Preheat oven to 200C.

Toss the pumpkin with 1/2 tsp cumin and 2 tbs olive oil and a large pinch of sea salt, and spread out on baking tray. Roast for 20-30 minutes until tender.

Toss almonds and sesame seeds with 1 tbs olive oil, 1 tsp cumin and honey and spread out on non stick baking paper on a tray. Bake for 10 minutes until golden. Cool slightly and break or chop into rough pieces.

Brush meat with olive oil and season with salt and pepper. Cook for 3-4 minutes each side in grill pan or frying pan over high heat, or to liking. Rest for 5 minutes then slice.

Cover green beans with water and microwave for a couple of minutes to blanch (or steam or boil until bright green but still crisp).

Place couscous into heatproof bowl. Boil 2 c water and pour over couscous, swirl to mix. Add butter, cover and stand for 5 minutes until liquid is absorbed. Fluff with a fork.

Toss couscous with pumpkin and green beans. Divide between plates. Top with sliced lamb and scatter with mint and spiced nuts.

Serve with tzatziki if desired.

Recipes

Sunshine on a plate

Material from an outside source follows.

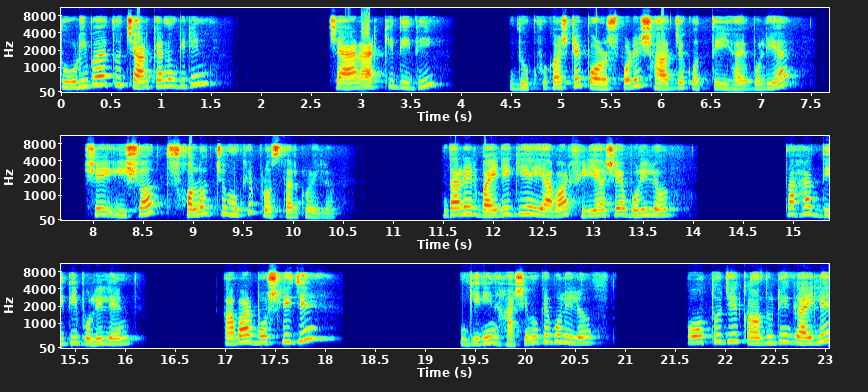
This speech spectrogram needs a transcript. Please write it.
তোরই বা এত চার কেন গিরিন? চার আর কি দিদি? দুঃখ কষ্টে পরস্পরের সাহায্য করতেই হয় বলিয়া সে ঈষৎ সলজ্জ মুখে প্রস্তার করিল। দ্বারের বাইরে গিয়েই আবার ফিরিয়া আসিয়া বলিল, তাহার দিদি বলিলেন, আবার বসলি যে? গিরিন হাসি মুখে বলিল, ও তো যে কাঁদুনি গাইলে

A couple of weekends ago, we had one of those glorious late summer days, where the sun was shining, there was no wind and the day was just begging for a lazy afternoon of friends and BBQs. Lucky for us, we’d seen the weather forecast and invited a few families over to lounge around our backyard watching the kids play.

The day also coincided with ripe corn growing in our vege patch. So I decided to make a salad with just picked corn to go with the BBQ. I searched around the web for a recipe that kind of matched what I had in mind—I didn’t want anything too complicated. And I found an old recipe on US celebrity chef Emeril’s website that ticked all the boxes.

It matched the day perfectly—sunshine on a plate!

Corn, feta, tomato and risoni salad

Inspired by Emeril’s Orzo Salad with Corn, Feta and Tomatoes.

3 tbs lemon juice
1 tbs olive oil
3 garlic cloves, crushed
sea salt and freshly ground pepper to taste
1 cup uncooked risoni pasta
4 ears of fresh sweetcorn
250g cherry tomatoes, halved
3 spring onions, chopped
1 jar of marinated feta cheese in olive oil, drained and cheese crumbled into small pieces
 

To make the dressing, combine the lemon juice, olive oil and crushed garlic in a jar and shake to mix. Adjust seasoning to taste.

Use a knife to cut the kernels off the ears of corn. Cook risoni for 5-6 minutes in boiling water. Add the corn kernels and cook for 2-3 minutes more, until both corn and pasta are tender.

Drain corn and pasta and transfer to a large bowl. Add about half of the dressing and toss to coat.

Allow to cool, then add the remaining ingredients and toss with the rest of the dressing.

Serve at room temperature or chill before serving.

Notes

1. Risoni is a small rice shaped pasta similar to orzo.

2. I used marinated feta cheese because that’s what my husband brought home from the shops. You could substitute regular feta cheese, crumbled into small pieces. You could also use some of the marinade from the cheese in the dressing in place of olive oil.

If you’re interested in seeing more of my recipes click here.